> **Activity**
Any images in the material are to be dropped while every line is retyped exactly.

> **Data for review**
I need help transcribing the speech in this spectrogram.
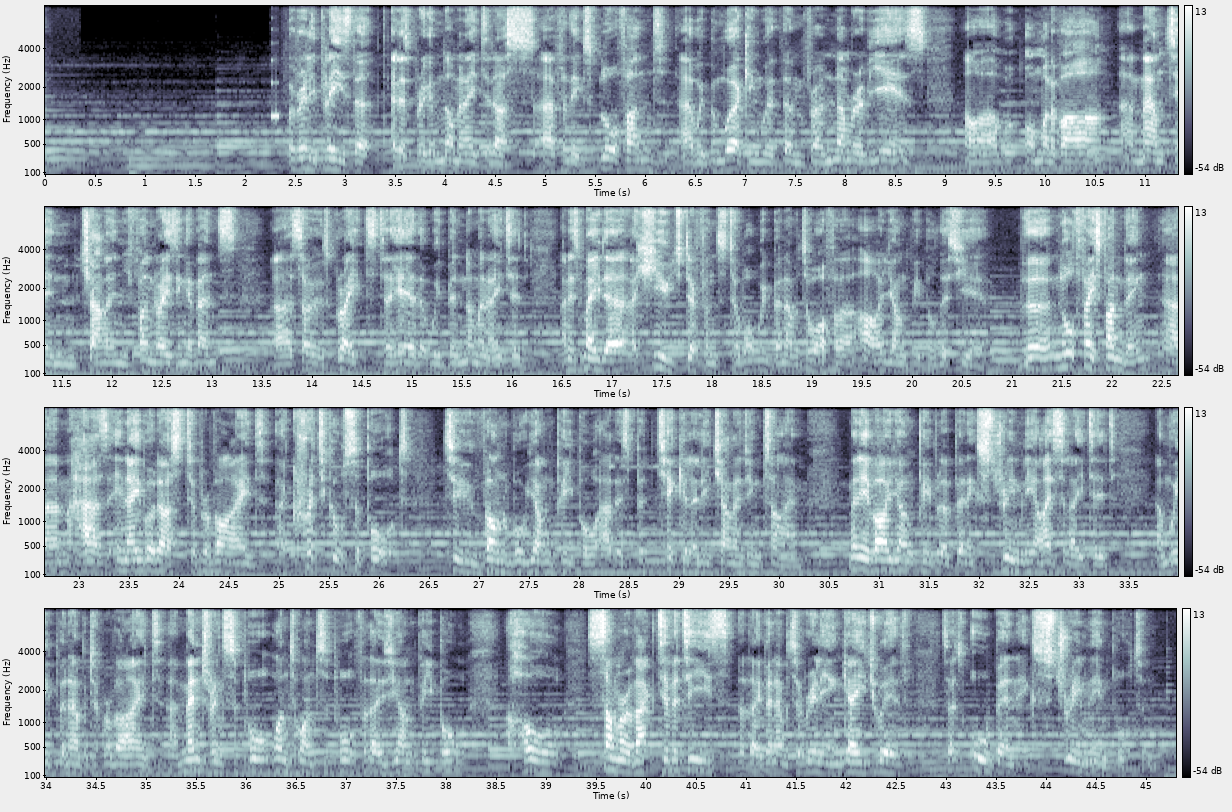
We're really pleased that Ellis Brigham nominated us uh, for the Explore Fund. Uh, we've been working with them for a number of years uh, on one of our uh, Mountain Challenge fundraising events. Uh, so it was great to hear that we've been nominated and it's made a, a, huge difference to what we've been able to offer our young people this year. The North Face funding um, has enabled us to provide a critical support to vulnerable young people at this particularly challenging time. Many of our young people have been extremely isolated and we've been able to provide uh, mentoring support, one-to-one -one support for those young people, a whole summer of activities that they've been able to really engage with. So it's all been extremely important.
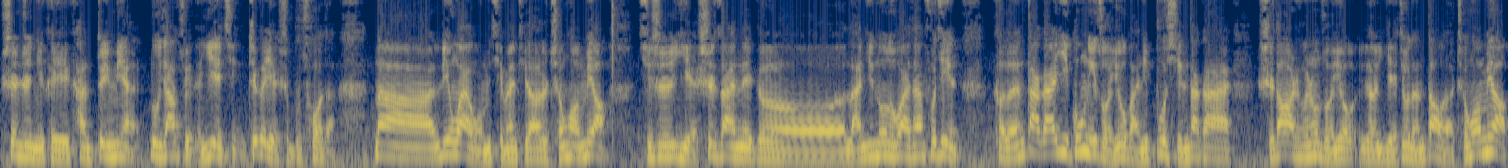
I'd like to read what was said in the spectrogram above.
甚至你可以看对面陆家嘴的夜景，这个也是不错的。那另外我们前面提到的城隍庙，其实也是在那个南京东路外滩附近，可能大。概一公里左右吧，你步行大概十到二十分钟左右，也，也就能到了城隍庙。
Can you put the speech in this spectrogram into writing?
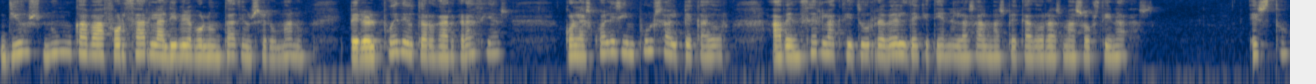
Dios nunca va a forzar la libre voluntad de un ser humano, pero Él puede otorgar gracias con las cuales impulsa al pecador a vencer la actitud rebelde que tienen las almas pecadoras más obstinadas. Esto,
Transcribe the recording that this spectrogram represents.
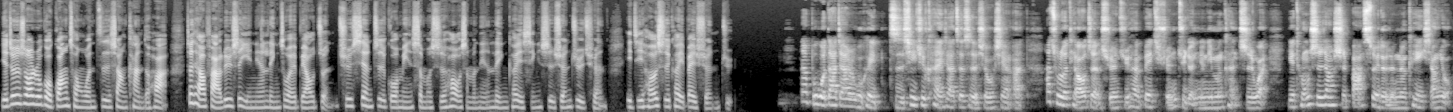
也就是说，如果光从文字上看的话，这条法律是以年龄作为标准，去限制国民什么时候、什么年龄可以行使选举权，以及何时可以被选举。那不过，大家如果可以仔细去看一下这次的修宪案，它除了调整选举和被选举的年龄门槛之外，也同时让十八岁的人呢可以享有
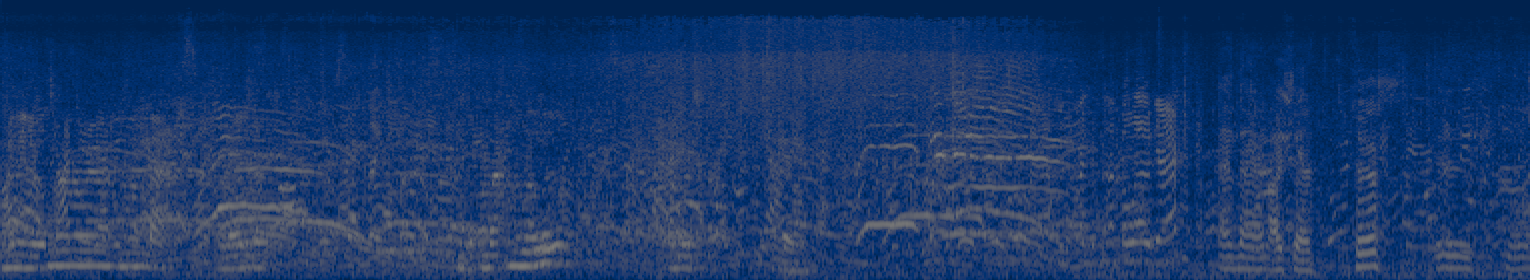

> **Exercise solution**
I need help transcribing the speech in this spectrogram.
We're really pleased that Ellis Brigham nominated us uh, for the Explore Fund. Uh, we've been working with them for a number of years uh, on one of our uh, Mountain Challenge fundraising events. Uh, so it was great to hear that we've been nominated and it's made a, a, huge difference to what we've been able to offer our young people this year. The North Face funding um, has enabled us to provide a critical support to vulnerable young people at this particularly challenging time. Many of our young people have been extremely isolated and we've been able to provide uh, mentoring support, one-to-one -one support for those young people, a whole summer of activities that they've been able to really engage with. So it's all been extremely important.
I'd like to read what was said in the spectrogram above.
甚至你可以看对面陆家嘴的夜景，这个也是不错的。那另外我们前面提到的城隍庙，其实也是在那个南京东路外滩附近，可能大。概一公里左右吧，你步行大概十到二十分钟左右，也，也就能到了城隍庙。
Can you put the speech in this spectrogram into writing?
Dios nunca va a forzar la libre voluntad de un ser humano, pero Él puede otorgar gracias con las cuales impulsa al pecador a vencer la actitud rebelde que tienen las almas pecadoras más obstinadas. Esto,
Transcribe the recording that this spectrogram represents.
也就是说，如果光从文字上看的话，这条法律是以年龄作为标准，去限制国民什么时候、什么年龄可以行使选举权，以及何时可以被选举。那不过，大家如果可以仔细去看一下这次的修宪案，它除了调整选举和被选举的年龄门槛之外，也同时让十八岁的人呢可以享有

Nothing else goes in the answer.